Extracted information:

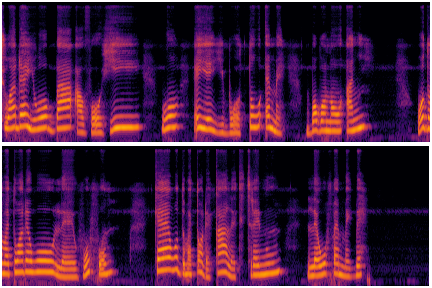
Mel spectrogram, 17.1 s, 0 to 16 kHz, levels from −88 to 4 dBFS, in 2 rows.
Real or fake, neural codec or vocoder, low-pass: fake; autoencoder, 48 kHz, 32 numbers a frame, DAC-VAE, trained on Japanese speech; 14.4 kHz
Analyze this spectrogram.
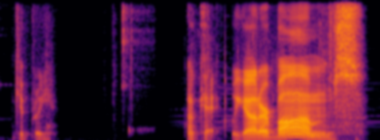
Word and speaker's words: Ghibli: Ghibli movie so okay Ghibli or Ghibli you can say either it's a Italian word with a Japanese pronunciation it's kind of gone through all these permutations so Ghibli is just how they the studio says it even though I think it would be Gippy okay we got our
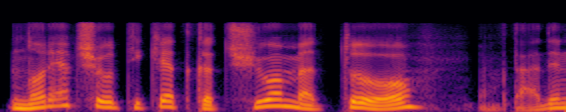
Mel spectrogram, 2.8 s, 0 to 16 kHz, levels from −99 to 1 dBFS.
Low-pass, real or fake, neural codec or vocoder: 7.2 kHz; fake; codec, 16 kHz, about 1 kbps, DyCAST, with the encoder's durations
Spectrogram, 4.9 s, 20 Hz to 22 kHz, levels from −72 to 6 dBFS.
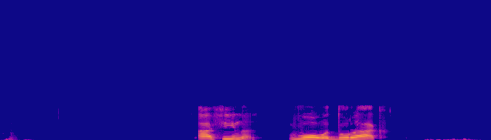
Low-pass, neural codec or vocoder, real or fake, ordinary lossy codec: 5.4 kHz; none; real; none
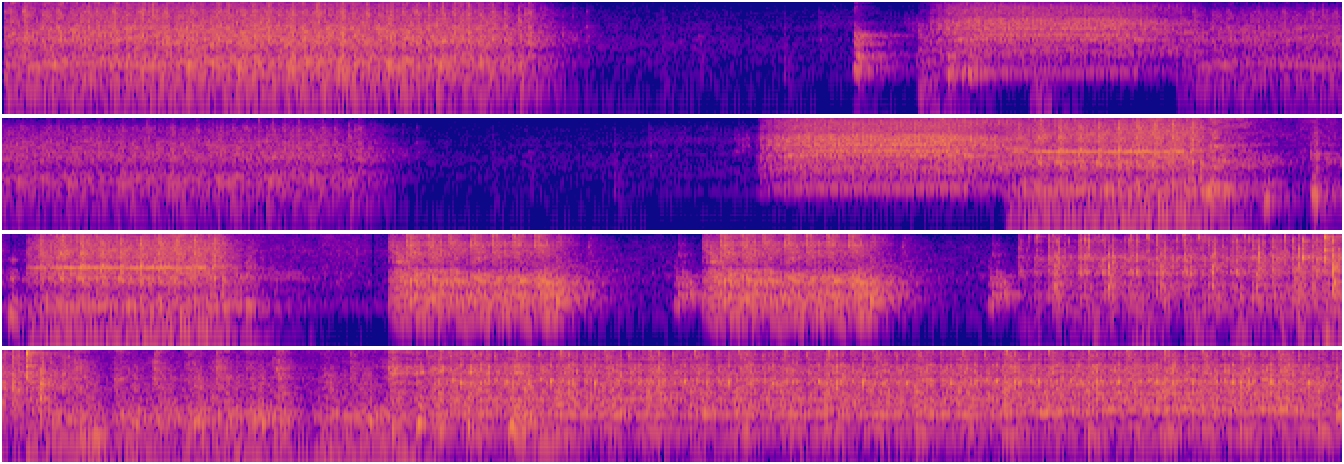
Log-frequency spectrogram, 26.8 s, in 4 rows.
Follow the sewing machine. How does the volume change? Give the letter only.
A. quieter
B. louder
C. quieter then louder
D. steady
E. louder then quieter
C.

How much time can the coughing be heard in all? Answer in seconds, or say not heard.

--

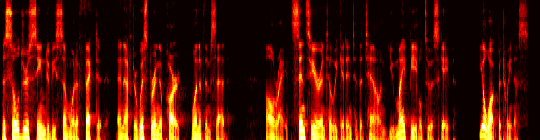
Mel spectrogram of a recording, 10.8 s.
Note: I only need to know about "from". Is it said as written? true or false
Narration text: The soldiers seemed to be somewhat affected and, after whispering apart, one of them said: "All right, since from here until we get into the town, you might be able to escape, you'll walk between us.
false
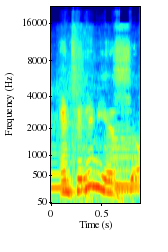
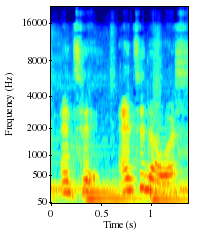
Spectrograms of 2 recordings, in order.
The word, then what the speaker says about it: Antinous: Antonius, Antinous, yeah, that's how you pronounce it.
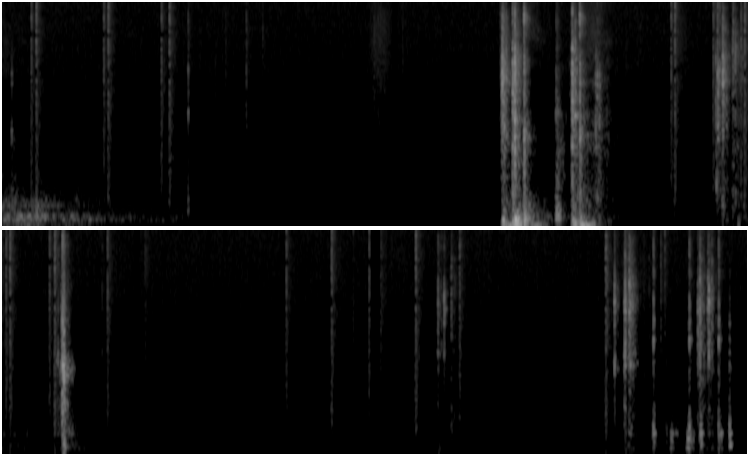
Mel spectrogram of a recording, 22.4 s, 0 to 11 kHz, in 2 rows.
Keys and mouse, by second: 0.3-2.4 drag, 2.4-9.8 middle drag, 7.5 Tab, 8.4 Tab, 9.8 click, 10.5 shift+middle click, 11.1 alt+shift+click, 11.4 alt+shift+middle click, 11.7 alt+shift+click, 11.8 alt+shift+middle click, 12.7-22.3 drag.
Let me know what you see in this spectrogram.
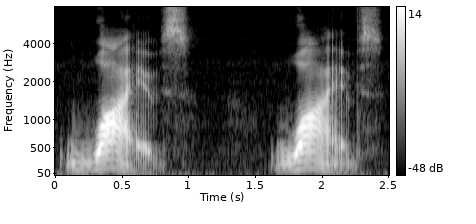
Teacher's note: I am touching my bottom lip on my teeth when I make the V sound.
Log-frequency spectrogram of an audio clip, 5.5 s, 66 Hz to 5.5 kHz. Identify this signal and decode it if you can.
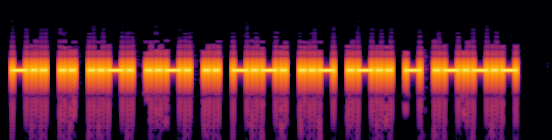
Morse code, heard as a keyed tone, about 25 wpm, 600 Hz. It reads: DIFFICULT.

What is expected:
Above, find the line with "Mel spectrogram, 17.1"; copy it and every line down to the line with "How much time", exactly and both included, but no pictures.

Task output:
Mel spectrogram, 17.1 s, 0 to 16 kHz, levels from −88 to 4 dBFS, in 2 rows.
Real or fake, neural codec or vocoder, low-pass: fake; autoencoder, 48 kHz, 32 numbers a frame, DAC-VAE, trained on Japanese speech; 14.4 kHz
Analyze this spectrogram.
Word and speaker's words: Ghibli: Ghibli movie so okay Ghibli or Ghibli you can say either it's a Italian word with a Japanese pronunciation it's kind of gone through all these permutations so Ghibli is just how they the studio says it even though I think it would be Gippy okay we got our
Mel spectrogram, 2.8 s, 0 to 16 kHz, levels from −99 to 1 dBFS.
Low-pass, real or fake, neural codec or vocoder: 7.2 kHz; fake; codec, 16 kHz, about 1 kbps, DyCAST, with the encoder's durations
Spectrogram, 4.9 s, 20 Hz to 22 kHz, levels from −72 to 6 dBFS.
Low-pass, neural codec or vocoder, real or fake, ordinary lossy codec: 5.4 kHz; none; real; none
Log-frequency spectrogram, 26.8 s, in 4 rows.
Follow the sewing machine. How does the volume change? Give the letter only.
A. quieter
B. louder
C. quieter then louder
D. steady
E. louder then quieter
C.

How much time can the coughing be heard in all? Answer in seconds, or say not heard.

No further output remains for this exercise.